New gun safety legislation is a start, but Congress can do better.
- Kyra Watts, a native of Atlanta, is a graduate of Florida A&M University, and a writer and editor for the Tennessean’s opinion and engagement team in Nashville.
- Learn more about Moms Demand Action and why this group was created following school shootings.
- Compare a list of what gun safety advocates wanted and what they got in the new law.
The day 21 elementary school children and teachers were massacred in Uvalde, Texas, Leeann Hewlett felt a surge of emotions.
The mother of a Metro Nashville Public School student and Moms Demand Action volunteer said, “I remember crying in the line because I could put myself in their shoes.”
Moms demand action is a grassroots movement of Americans fighting for public safety measures that can protect people from gun violence. The organization was founded by Shannon Watts, a mother of five, after the Sandy Hook tragedy in Newtown, Connecticut, which left 26 people dead, including 20 children between the ages of six and seven.

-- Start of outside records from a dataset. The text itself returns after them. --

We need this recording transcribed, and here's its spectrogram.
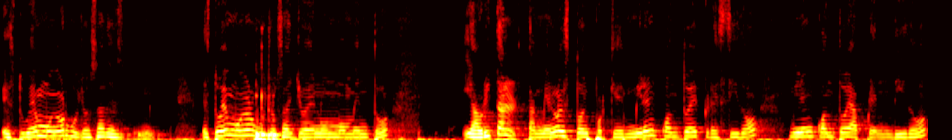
estuve muy orgullosa de, Estuve muy orgullosa yo en un momento y ahorita también lo estoy porque miren cuánto he crecido, miren cuánto he aprendido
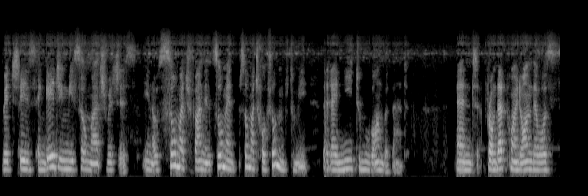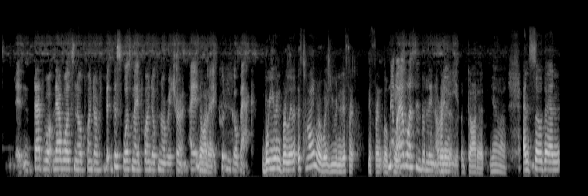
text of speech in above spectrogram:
which is engaging me so much, which is you know so much fun and so man, so much fulfillment to me that I need to move on with that. And from that point on, there was that was there was no point of this was my point of no return. I I couldn't go back. Were you in Berlin at the time, or were you in a different different location? No, I was in Berlin already. Berlin. Got it. Yeah. And so then,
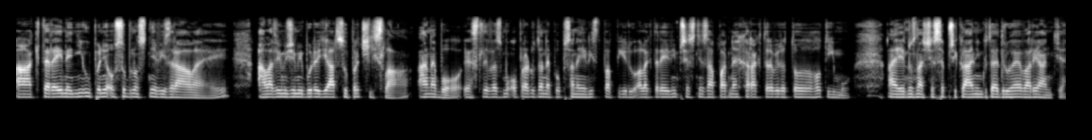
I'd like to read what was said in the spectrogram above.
a který není úplně osobnostně vyzrálej, ale vím, že mi bude dělat super čísla, anebo jestli vezmu opravdu ten nepopsaný list papíru, ale který mi přesně zapadne charakterově do toho týmu. A jednoznačně se přikláním k té druhé variantě.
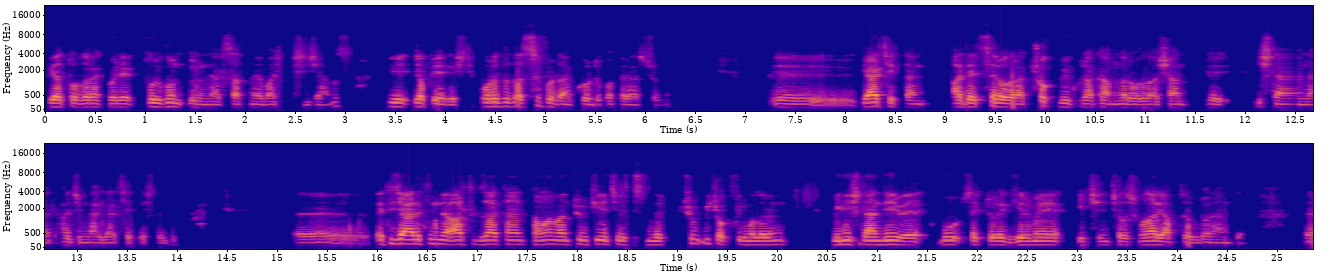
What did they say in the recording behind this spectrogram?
fiyat olarak böyle uygun ürünler satmaya başlayacağınız bir yapıya geçtik. Orada da sıfırdan kurduk operasyonu. Ee, gerçekten adetsel olarak çok büyük rakamlara ulaşan e, işlemler, hacimler gerçekleştirdik. E, e-ticaretinde artık zaten tamamen Türkiye içerisinde birçok firmaların bilinçlendiği ve bu sektöre girmeye için çalışmalar yaptığı bir dönemdi. E,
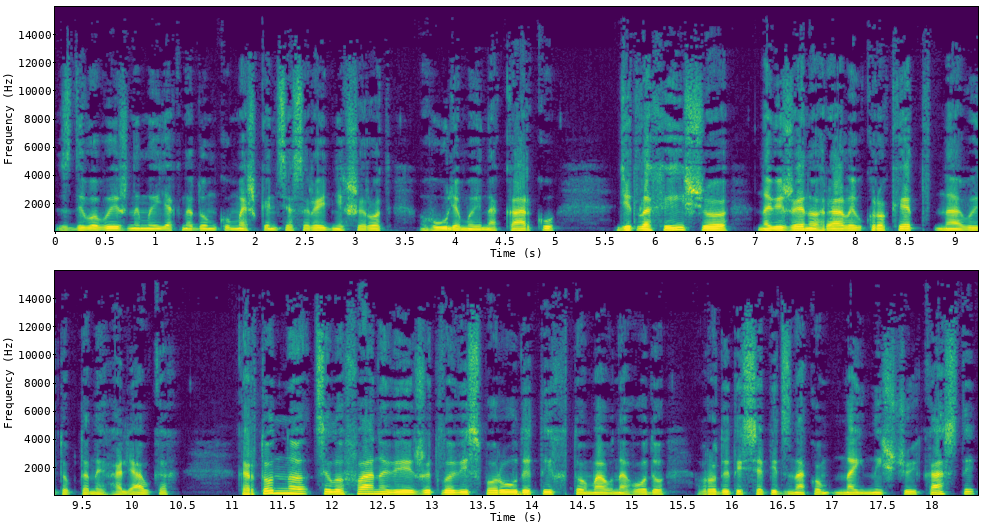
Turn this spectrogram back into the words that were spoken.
з дивовижними, як на думку мешканця середніх широт, гулями на карку, дітлахи, що навіжено грали в крокет на витоптаних галявках, картонно-целофанові житлові споруди тих, хто мав нагоду вродитися під знаком найнижчої касти.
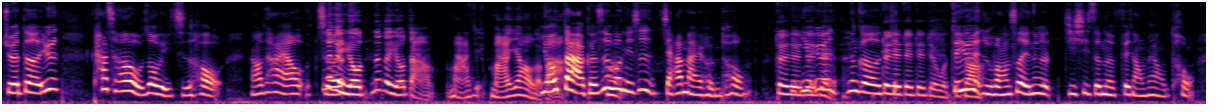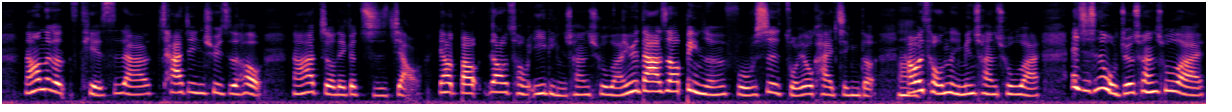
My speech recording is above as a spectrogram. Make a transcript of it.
觉得，因为他插到我肉里之后，然后他还要那个有那个有打麻麻药了，有打，可是问题是夹奶很痛。对对对，因为那个对对对对对，我知道。因为乳房摄影那个机器真的非常非常痛，然后那个铁丝啊插进去之后，然后他折了一个直角，要包要从衣领穿出来，因为大家知道病人服是左右开襟的，他会从那里面穿出来。哎、嗯，其实我觉得穿出来。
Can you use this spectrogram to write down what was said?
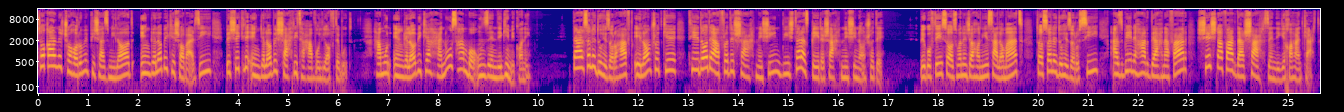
تا قرن چهارم پیش از میلاد انقلاب کشاورزی به شکل انقلاب شهری تحول یافته بود. همون انقلابی که هنوز هم با اون زندگی می‌کنیم. در سال 2007 اعلام شد که تعداد افراد شهرنشین بیشتر از غیر شهرنشینان شده. به گفته سازمان جهانی سلامت تا سال 2030 از بین هر ده نفر شش نفر در شهر زندگی خواهند کرد.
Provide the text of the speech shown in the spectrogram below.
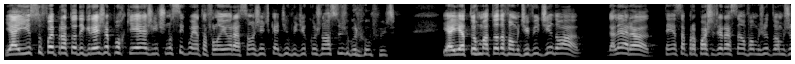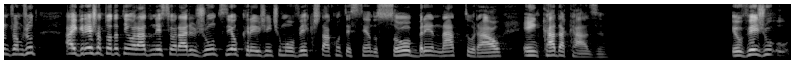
E aí isso foi para toda a igreja porque a gente não se aguenta. Falou em oração, a gente quer dividir com os nossos grupos. E aí a turma toda, vamos dividindo, ó, galera, ó, tem essa proposta de oração, vamos junto, vamos junto, vamos junto. A igreja toda tem orado nesse horário juntos e eu creio, gente, o mover que está acontecendo sobrenatural em cada casa. Eu vejo o,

Hewlett joined the movement years later after the 2018 shooting at Marjory Stoneman Douglas High School in Parkland, Florida, that left 17 people dead, including 14 students.
“Being part of Moms Demand Action really educated me on the true nature of our gun violence epidemic,” Hewlett said.
Hear more voices from Tennessee: Receive the weekly opinion bulletin for insightful and thought-provoking articles.
The movement began as an online conversation via a Facebook group, created the day after the shooting, and evolved into a movement of moms, dads, students, concerned citizens and survivors working together to end the this uniquely American crisis — with chapters in all 50 states, a total of seven in Tennessee.
Bipartisan gun safety legislation
The Bipartisan Safer Communities Act is a common-sense, bipartisan proposal to protect America’s children, keep our schools safe, and reduce the threat of gun violence across the country.
Fifteen Republicans have crossed party lines to side with Democrats in favor of the bipartisan Safer Communities Act – ending nearly three decades of deadlock in Congress over how to address the problem of gun violence in this country.
“This is the first gun safety law Congress has passed in 26 years,” Hewlett said. “So I’m glad we’re making progress. I’m glad that after 10 years of fighting Moms Demand Action at all levels of government in all 50 states, we’ve finally moved the needle. However, we still have work to do.”
Lawmakers still have work to do
The 80-page bill failed to enact some of the toughest gun control measures Democrats have long sought.
Here’s what gun advocates wanted:
- Raise the age from 18 to 21 for the purchase of semi-automatic weapons
- Federal Red Flag Laws
- Universal background checks
- Ban on the sale of broadsheet magazines
- Safer storage practices for firearms
- Close the hump stock loophole
Listen to the Black Voices of Tennessee:Receive the weekly newsletter for powerful and critical think tanks.
- Improve background checks for buyers under 21
- Financial Incentives for States to Pass Red Flag Laws
- Disarm domestic abusers and close the boyfriend loop
- Clarify who should run a background check
- Fight against arms trafficking
- Fund a community response to violence
- Investing in mental health services
- Provide funding for school safety
This new legislation is certainly a start toward better gun control practices, but I believe lawmakers can do better. There have been more than 300 mass shootings in the United States so far this year, according to Gun Violence Archives.
How many more people – including children – need to die for people to understand that we are not advocating taking your guns away or revoking your Second Amendment rights? The goal is to prevent unnecessary gun violence and to ensure that gun owners are responsible for their guns.
“We support gun ownership. We just want it to be done safely, in the safest way possible,” Hewlett said.
If you want to get involved with Moms demand actiontext JOIN to 64433.
Kyra Watts, a native of Atlanta, is a graduate of Florida A&M University, and a writer and editor for the Tennessean’s opinion and engagement team in Nashville. She can be reached @ Kyrawatts98 on Twitter.